- Wikipedia, Available here: https://en.wikipedia.org/wiki/Thresher_shark
- Marine Bio, Available here: https://www.marinebio.org/species/thresher-sharks/alopias-vulpinus/
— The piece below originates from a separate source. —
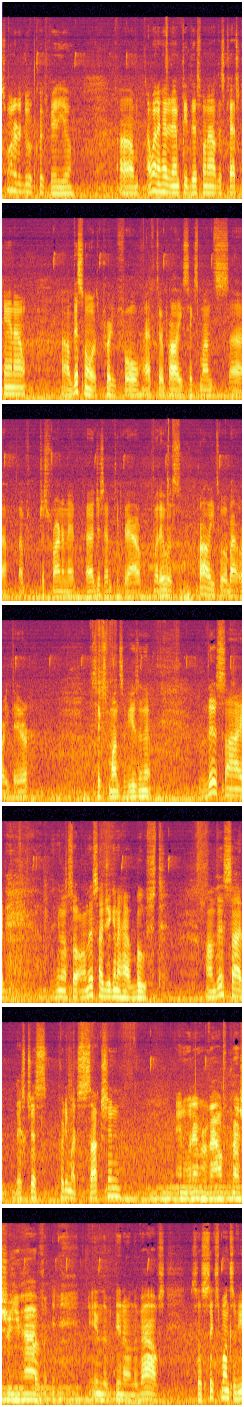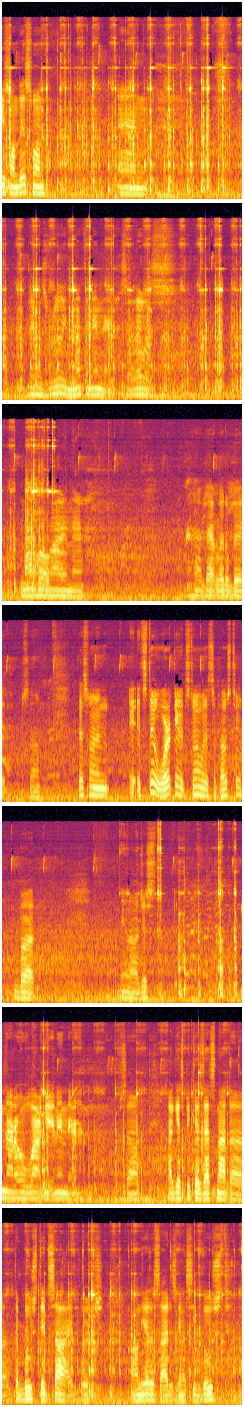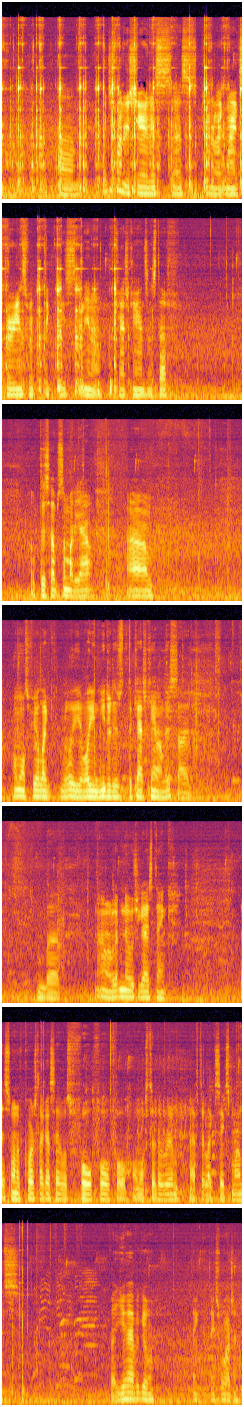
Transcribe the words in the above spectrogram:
just wanted to do a quick video. Um, I went ahead and emptied this one out, this catch can out. Uh, this one was pretty full after probably six months uh, of just running it. I just emptied it out, but it was probably to about right there. Six months of using it. This side, you know, so on this side you're gonna have boost. On this side, it's just pretty much suction and whatever valve pressure you have in the you know in the valves. So six months of use on this one and there was really nothing in there. So there was not a whole lot in there. I had that little bit so this one it's still working it's doing what it's supposed to but you know I just not a whole lot getting in there. So I guess because that's not uh, the boosted side, which on the other side is going to see boost. Um, I just wanted to share this, uh, kind of like my experience with the, these, you know, catch cans and stuff. Hope this helps somebody out. Um, almost feel like really all you needed is the catch can on this side but I don't know let me know what you guys think. This one of course like I said was full full full almost to the rim after like six months. But you have a good one. Thank, thanks for watching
- NOAA Fisheries, Available here: https://www.fisheries.noaa.gov/species/atlantic-common-thresher-shark